No chocolate milk? No problem—kids get used to plain milk
A new study by the Rudd Center for Food Policy and Obesity at the University of Connecticut has found that most students adjust to drinking plain milk after flavored milk is removed from school lunch menus.
Flavored milk served in the National School Lunch Program contains up to 10 grams of added sugar per serving, which is 40 percent of a child's daily allowance of added sugar. Given the nation's key public health target of limiting added sugars in children's diets, flavored milk has come under scrutiny in the context of school nutrition.
The study measured plain milk selection and consumption in the years after flavored milk was removed in two schools. During the first year without flavored milk, 51.5 percent of students selected plain milk. Two years later, 72 percent of students selected plain milk. Both years, student selection and consumption of plain milk dropped significantly on days when 100 percent fruit juice was also available.
"The decision to remove flavored milk has both nutritional benefits and potential costs. It is clearly an effective way to lower student intake of added sugars at lunch, and over time, the majority of students will switch to plain milk," said Marlene Schwartz, professor of human development and family studies, director of the UConn Rudd Center, and lead author of the study. "However, there will always be some students who don't like plain milk. The challenge is finding a way to meet their dietary needs by providing other nutrient-rich options at lunch."
The study, published July 14 in the Journal of the Academy of Nutrition and Dietetics, has implications for school nutrition policy and efforts to reduce added sugars in children's diets.
The study was conducted in two elementary (K-8) schools in an urban New England school district during the 2010-2011 and 2012-2013 school years. Researchers assessed the selection and consumption of milk immediately after flavored milk was removed in the 2010-2011 school year, and two years later in the 2012-2013 school year.
The selection and consumption of milk were compared on days when 100 percent fruit juice was offered and not offered. The average number of students in the lunch line when data was collected was 369 in one school, and 391 in the other school.
The study's key findings show:
- The first school year after flavored milk was removed, 51.5 percent of students selected milk and drank 4 ounces per carton, indicating school-wide per-student consumption of 2.1 ounces.
- Two years later, 72 percent of students selected milk and drank 3.4 ounces per carton, significantly increasing the school-wide per-student consumption to 2.5 ounces.
- Older students and boys consumed significantly more milk.
- The availability of 100 percent fruit juice at lunch was associated with a significant decrease in students selecting milk and lower milk consumption per carton throughout the years of the study.
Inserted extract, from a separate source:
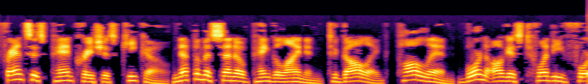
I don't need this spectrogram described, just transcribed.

"On days when schools had 100 percent juice, milk selection dropped considerably," Schwartz said. "To maximize student nutrition, the best combination may be to offer plain milk and whole fruit every day."